Opportunities for venture capital secondary funds to succeed today are increasing significantly and a few forces in the market in particular are accelerating the pace of change.

Institutional sources of invested capital such as pension funds and endowments are under tremendous pressure to deliver returns above and beyond the returns available from the stock market. With issues like ever-increasing healthcare expenses, the pending retirement of the baby boom generation and overly-optimistic pension programs, combined with historically low interest rates has this $64T of capital in the United States trying to find ways to improve investment returns or better IRR. To find better returns, the total capital dedicated to ‘alternative’ investments such as Venture Capital and private equity doubled between 2005 and 2013 and is continuing to grow. The alternative asset class as a whole now represents over $7T of capital commitments, or over 10% of total invested capital in the United States.

This desire for better returns has again caused an ever-increasing commitment to venture capital funds and an ever-increasing number of new private venture-backed companies to get founded and emerge as leaders in their markets. Fundamentally however, the underlying risks of investing in venture-backed companies has not changed (cyclicality, early-stage losses, and timeframe to liquidity). The IRR returns seen by institutional investors is determined by two factors: cash multiple return and time.

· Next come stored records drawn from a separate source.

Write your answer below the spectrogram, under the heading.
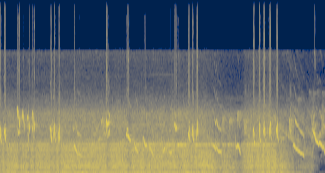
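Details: Male kolibri ninja in a training recording for caged birds: sharp, very high twittering notes and downslurred ticks repeat busily over steady background hiss and hum, ending with a falling squeal.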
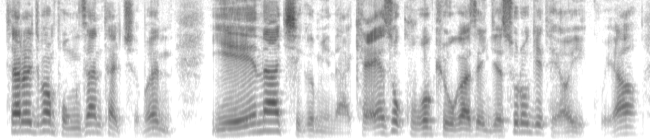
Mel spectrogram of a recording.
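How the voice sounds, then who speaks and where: A man explaining exam answers in a lecture, marking each step aloud and slowly spelling out letters and sounds. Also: medium pitch, big pitch swings, a little mellow.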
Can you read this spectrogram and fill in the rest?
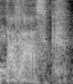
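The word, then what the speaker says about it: Tarasque: ¿Qué sería la forma apropiada de pronunciarlo, no? – Muy elegante, además. – ¡Le Tarask!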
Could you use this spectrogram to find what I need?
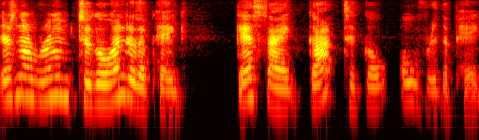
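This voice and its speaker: A woman puts on a raspy character voice at medium pitch. She keeps a moderate pace in a dry, close sound with no echo. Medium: read story. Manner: folksy cowboy talk.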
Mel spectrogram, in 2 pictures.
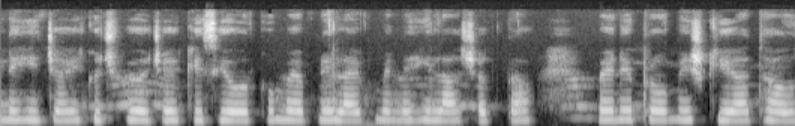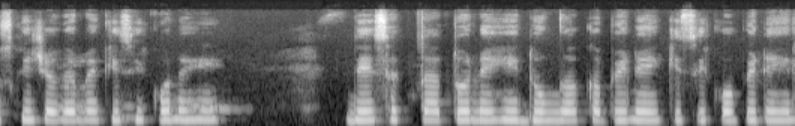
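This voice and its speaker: A woman's voice: sits high, warm tone, close to an everyday voice. A woman reading the lines of a doting, playful young man who runs a company, in a romance story. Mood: anguished. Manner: coaxing, affectionate. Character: young male CEO, doting and playful fiancé.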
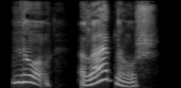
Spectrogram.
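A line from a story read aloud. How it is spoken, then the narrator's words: Forced out reluctantly. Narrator (Russian): выдавила она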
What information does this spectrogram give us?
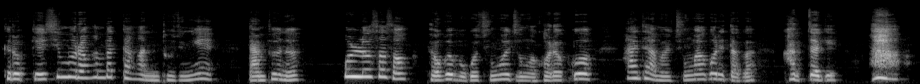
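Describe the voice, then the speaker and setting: A woman telling a tense, unsettling first-person story in a confessional, retelling way. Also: medium pitch.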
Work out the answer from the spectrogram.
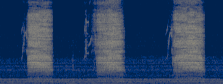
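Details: Barn owl nestlings in a nest with too little food, where the smallest chick died; harsh broadband hissing screeches, three bursts about one second apart, over a steady low hum.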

You can improve the overall desirability of an investment by improving cash-on-cash return, or time, or both. The venture capital secondary path of exit for these investors can dramatically improve the element of time in the return equation. Instead of waiting until year 10 or 12 to realize an investment in a fund or individual company, these shareholders can realize an exit in year 8, thereby dramatically improving IRR performance.

Another driver of the opportunity today is public market volatility. If the public markets are surging for a significant period such as from 2010 – 2015, the opportunities for individual companies to get liquidity through a public offering or by getting acquired abound. When the public markets have a lot of uncertainty or distress, such as 2000 – 2004, 2008 – 2009, or potentially 2016 – 2020, the availability of public offerings or acquisitions as an exit goes down significantly. In 2015 there were 77 IPOs of venture-backed companies. Through the first half of 2016, only 7 venture-backed companies have been able to IPO constituting a dramatic change in the availability of liquidity to those investors or employees. When the potential for liquidity in the public market or through acquisition goes down, the opportunity for great investments on a secondary basis goes up. Sellers become more desperate for liquidity and distress fosters opportunity. Secondary funds can do quite well in any market cycle, but will have a significantly greater chance of success in a volatile market.